**Your assignment**
Only the number is wanted: how many lines below include "Answer"?
═════ Dataset extract
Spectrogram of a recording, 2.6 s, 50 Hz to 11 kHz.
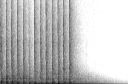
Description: Index of /90_sSampleCDs/Roland - Rhythm Section/TOM_Rolls & FX/TOM_Tom Rolls
TOM TOM R03R.wav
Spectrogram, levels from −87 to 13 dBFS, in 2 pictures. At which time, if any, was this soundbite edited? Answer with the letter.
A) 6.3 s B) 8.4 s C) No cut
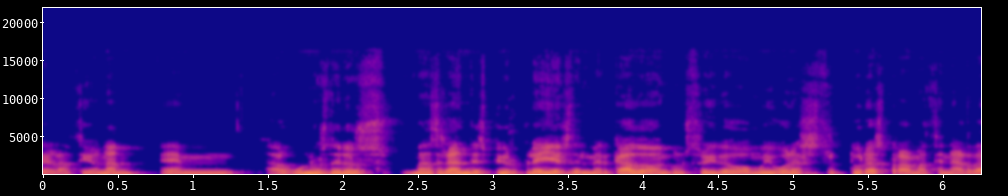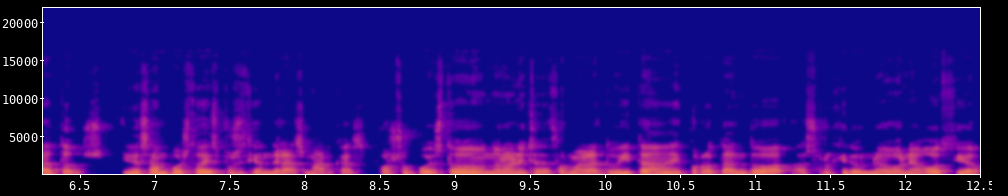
C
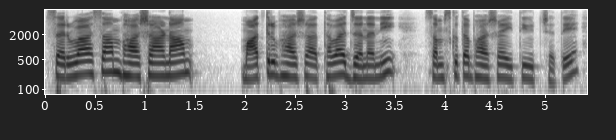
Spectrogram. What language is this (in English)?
Sanskrit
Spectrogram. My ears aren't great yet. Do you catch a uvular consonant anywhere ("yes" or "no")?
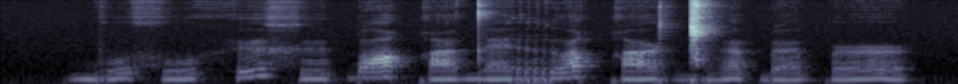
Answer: yes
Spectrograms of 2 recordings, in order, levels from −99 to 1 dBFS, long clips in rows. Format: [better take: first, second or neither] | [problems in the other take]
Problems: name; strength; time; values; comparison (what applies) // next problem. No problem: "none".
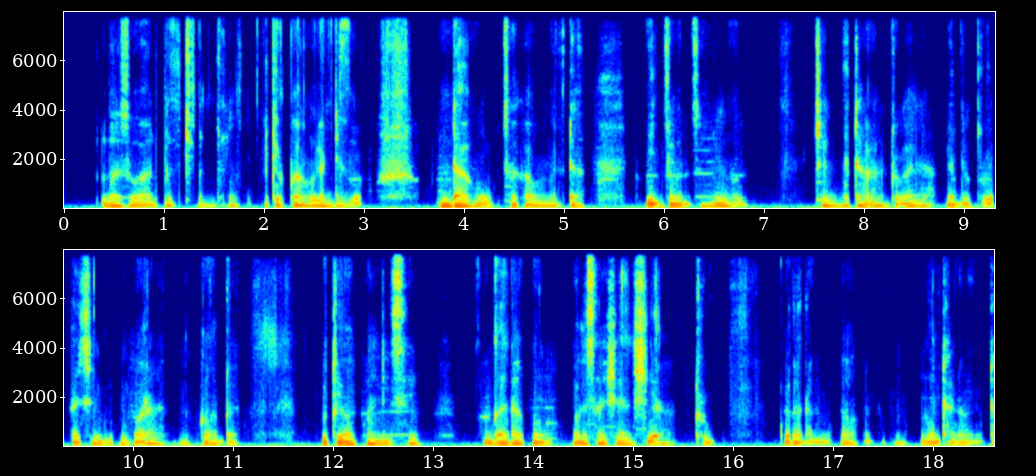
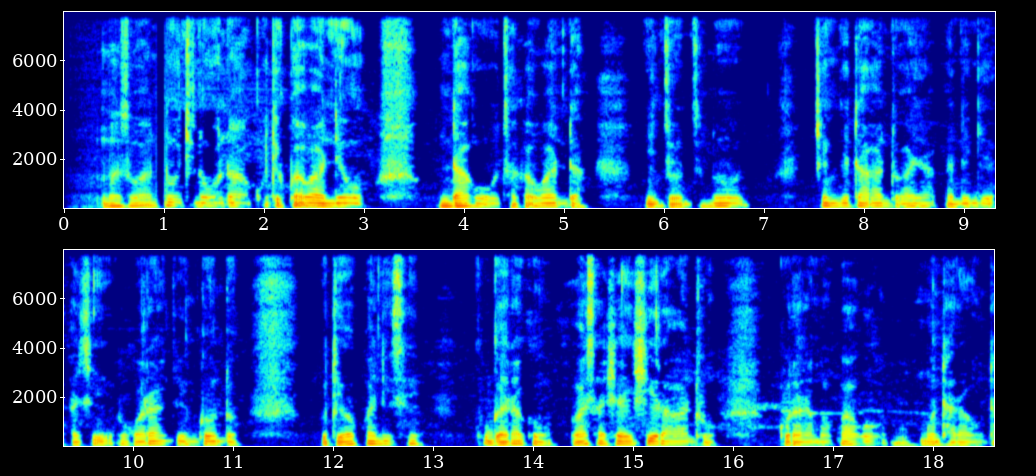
second | noise reduction (neural diffusion model UNIVERSE++)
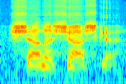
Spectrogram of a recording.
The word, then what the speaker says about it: Shalashashka: The guerrillas were using the name amongst themselves, and by the time I got to hearing about it, pronunciation had wound up as Shalashashka.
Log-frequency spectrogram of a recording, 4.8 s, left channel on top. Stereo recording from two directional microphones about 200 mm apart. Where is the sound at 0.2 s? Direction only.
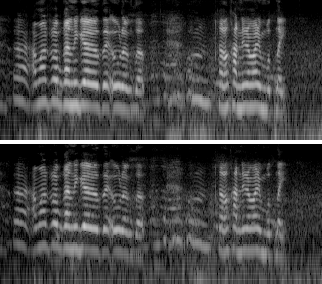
25° left (ahead or behind).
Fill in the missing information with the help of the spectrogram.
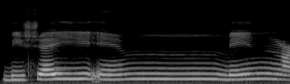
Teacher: कसरत इनके बाद मीम आ रहा है तो यहाँ पर इदगाम होगा, गुन्ना का भी टाइम देंगे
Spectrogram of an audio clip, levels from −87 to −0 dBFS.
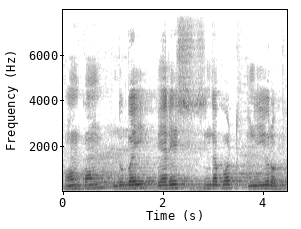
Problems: constant background noise, low volume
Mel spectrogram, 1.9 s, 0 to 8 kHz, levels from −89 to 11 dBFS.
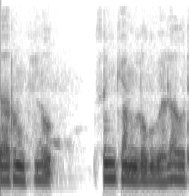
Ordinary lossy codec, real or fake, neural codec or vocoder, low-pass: none; real; none; 7.2 kHz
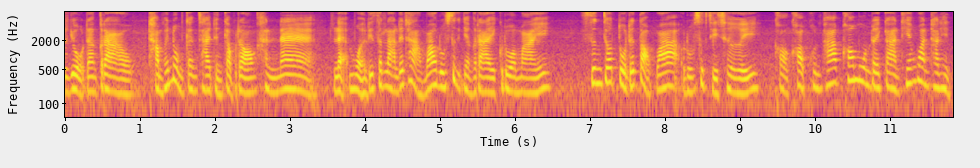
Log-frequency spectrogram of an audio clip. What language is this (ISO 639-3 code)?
tha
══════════
**Your solution**
2